When I talk to bond investors, they don’t always realize that individual bonds only ever pay as much as their scheduled interest and maturity payments. Rising prices only affect when you enjoy the benefits. Gains you book over the life of the investment are actually prepaid interest you won’t see in the future. New buyers and reinvested dividends buy new bonds at higher prices but you have to split the lower income more ways.
Last year I shared my concern with the way my industry markets, manages and enforces inflexible asset-allocation models. By that I mean portfolios with preset percentages of stocks, bonds and cash. Some of them periodically rebalance to those ratios while other follow a “glide-path” and automatically increase fixed-income holdings as the owner gets older.
If you’ll take a quick peek at the opening chart on my target-date podcast, you can see that by retirement, this version has roughly 2/3 of the portfolio in either bonds or cash. Most of these allocation models were adopted 10 to 15 years ago. Rates were a lot higher then. Once the prospectus is printed, the asset mix is set.
This is where I think investors need to be smart. Asset allocation modeling is the industry-standard for the retail investment business. Tens of trillions of dollars are managed on some version of that glide-path. Years ago, managers bet the farm that those income projections would hover around historical averages.
The market meltdown drove rates lower than they have ever been. It would take a crippling bear market like in my example to drive them up to anywhere near those levels again.
Admitting this would be a disaster for the industry. For 25 years, the business has told investors those allocations were sacred – that they must buy-and-hold through all market conditions to benefit from the long-term trends.
Who’s going to tell millions of retirees they might run out of money? Who’s going to tell them and millions more 401(k) participants they have to reallocate to more volatile holdings?
Nobody. Better to keep getting paid and let customers figure that out for themselves.
Calm down. This is good news.
If you are a long-term bond owner, you’ve already gotten most of the income you ever will as appreciation. Bonds are still at all-time high prices. Let the next guy keep your 1.59% along with the potential volatility of rising yields. If they rise, you will be adding more volatility anyway so do it in something with more upside potential.
Here’s a little homework to see if you are on a glide-path that isn’t going where you want:
1) Open your statement and calculate the percentage of your portfolio in bonds and money-markets. Is it close to your age? Double-check it on the glide-path chart.
2) Divide the current income those investments produce by the value of the investments. Is that percentage enough to cover inflation, taxes and spending money?
3) Then tally what percentage of your portfolio can’t reasonably support your lifestyle anymore. Who came up with that idea?
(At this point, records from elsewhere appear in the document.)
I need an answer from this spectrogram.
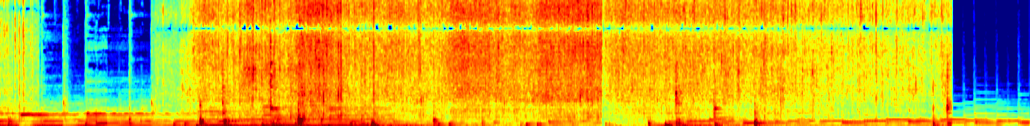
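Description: Squid pieces sizzling as they stir-fry in hot olive oil in a frying pan, pushed around with a wooden spoon that knocks and scrapes against the pan. The sizzle swells about two seconds in and cuts off abruptly near the end.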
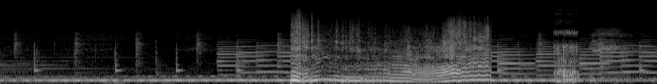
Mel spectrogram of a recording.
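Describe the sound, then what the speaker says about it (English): A car engine in limp mode, floored with the brake on, holds a steady droning idle-like tone, then surges and sags in pitch for a couple of seconds before settling back. "I'm flooring it right now. with the brake on, or with the e-brake on."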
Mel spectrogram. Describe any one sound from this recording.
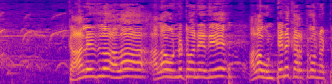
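A young man speaks loudly through a microphone and loudspeakers.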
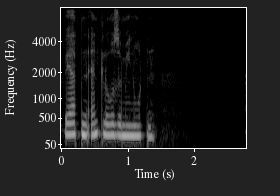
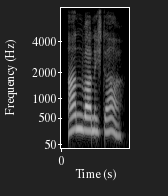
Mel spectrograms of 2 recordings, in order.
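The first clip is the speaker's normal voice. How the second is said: louder, higher call; 4 semitones higher, 7 dB louder than usual. A narrator's reading. Father calls to his daughter on arriving, calling out. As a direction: call it across to someone. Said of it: "rief er mir zu".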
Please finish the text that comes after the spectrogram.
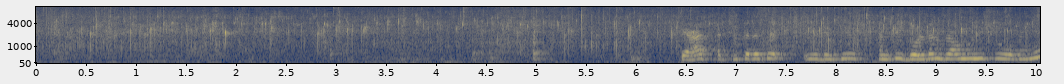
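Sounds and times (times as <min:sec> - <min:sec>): oil sizzling and crackling: 0:00.0 - 0:10.0
wooden spatula stirring: 0:02.9 - 0:06.2.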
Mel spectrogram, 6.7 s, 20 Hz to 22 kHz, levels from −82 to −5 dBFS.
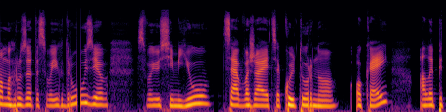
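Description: Gaps at joins of encoded pieces at 1.15 s after "грузити своїх", 3.21 s after "свою сім'ю" and 5.28 s after "вважається культурно", spaced about 2.0 s apart: separately encoded speech segments were joined untrimmed, leaving encoder delay and padding as silences of 57, 67 and 67 ms before speech resumes where it stopped.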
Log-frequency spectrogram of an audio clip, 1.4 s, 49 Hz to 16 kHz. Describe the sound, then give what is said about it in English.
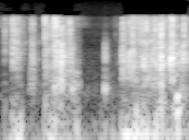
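Dry, crinkly rustling of paper Bible pages being flicked through in quick bursts to find Psalm 110, with a brief pause midway, fairly loud, no voices. “I have paper, you probably don't.”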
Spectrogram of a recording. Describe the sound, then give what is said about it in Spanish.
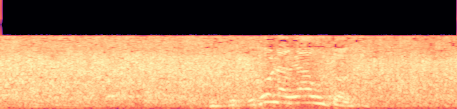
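Steady, dense applause congratulating the people behind the kiosk El OVNI fills the whole stretch at a loud, even level, with a brief voice rising over the clapping partway through. “Con el OVNI lo felicito, merece un aplauso.”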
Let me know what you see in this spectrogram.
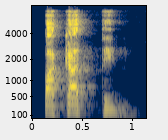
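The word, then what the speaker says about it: פְּקַדְתֶּם: vamos a ver que comienza con un sheva. Por lo tanto, se pronuncia. Cuando un sheva inicia en una palabra, debe pronunciarse según la regla. Así que esto debe pronunciarse como pakatten, pakatten. Lo mismo va a suceder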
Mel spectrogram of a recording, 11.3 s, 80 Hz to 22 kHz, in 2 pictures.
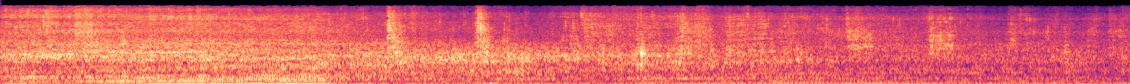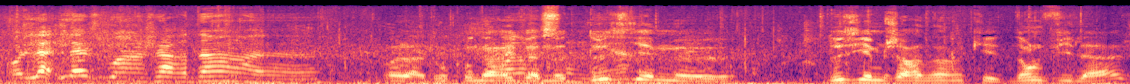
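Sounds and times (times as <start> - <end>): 
garbage truck heavy engine rumbling: 0.0 - 10.3
speech: 5.8 - 11.2.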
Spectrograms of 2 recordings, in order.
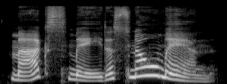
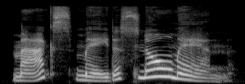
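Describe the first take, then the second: No difference in how they are said.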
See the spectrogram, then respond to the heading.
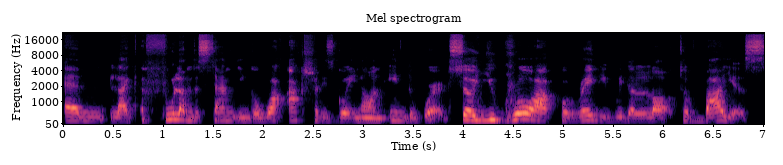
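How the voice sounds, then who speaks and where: At a moderate pace, a woman with an Italian accent speaks at a medium pitch with ordinary pitch variation and big swings in loudness. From Italy. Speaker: webinar host. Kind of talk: webinar panel discussion.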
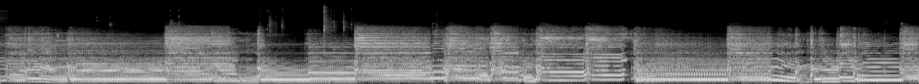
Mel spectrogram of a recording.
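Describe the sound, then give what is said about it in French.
A Fender Blackguard Telecaster electric guitar, one of the very first Fender instruments, with light distortion plays a continuous run of chords and bent notes, bright and gritty, at a steady loud level without any talking. “c'est la Blackguard Telecaster, avec un peu de disto.”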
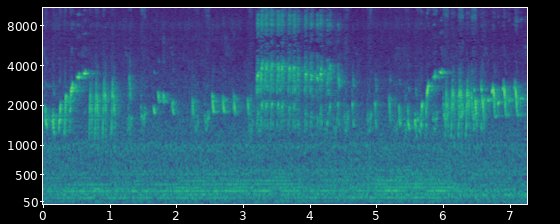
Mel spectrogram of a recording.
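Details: Yellow-vented bulbul calling to companions, delivered in the busy, vigorous style bird keepers call gacor. Quick bubbly whistled notes hop between mid and high pitch, with brief rising slurs. Two bursts of harsh, hissy chatter break in around the middle and near the end.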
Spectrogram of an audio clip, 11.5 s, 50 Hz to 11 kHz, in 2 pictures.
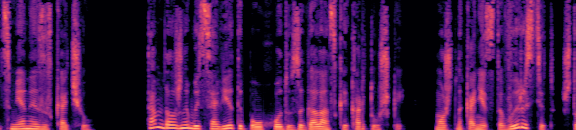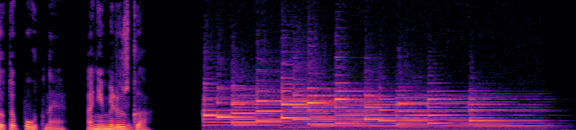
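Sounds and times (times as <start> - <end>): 
speech: 0.0 - 7.4
mobile phone ringing with a bright melodic ringtone: 7.8 - 11.5.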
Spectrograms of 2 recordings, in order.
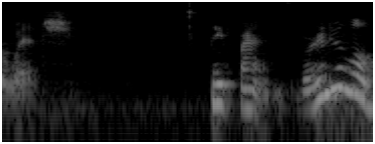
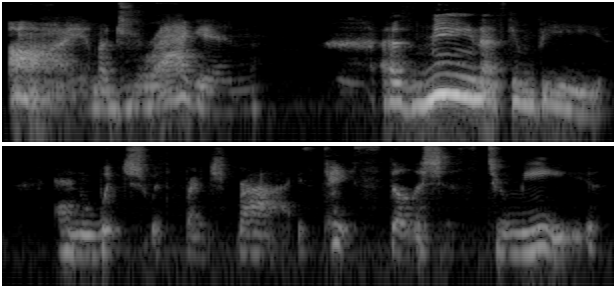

Next week I’ll take a stab at a deeper question. See you then, sh
The opinions expressed here are those of Skip Helms and do not necessarily reflect those of LPL Financial or anyone else. Investing involves risks, including the loss of principal. Past performance does not guarantee future results. Please consider potential transactions carefully and read all appropriate materials before investing or sending money. Bonds are subject to market and interest rate risk of sold prior to maturity. Bond values will decline as interest rates rise and bonds are subject to availability and change in price. Rebalancing a portfolio may cause investors to incur tax liabilities and/or transaction costs and does not assure a profit or protect against a loss. Securities offered through LPL Financial, Member FINRA/SIPC. OLLI, Helms Wealth Management, and LPL Financial are separate entities.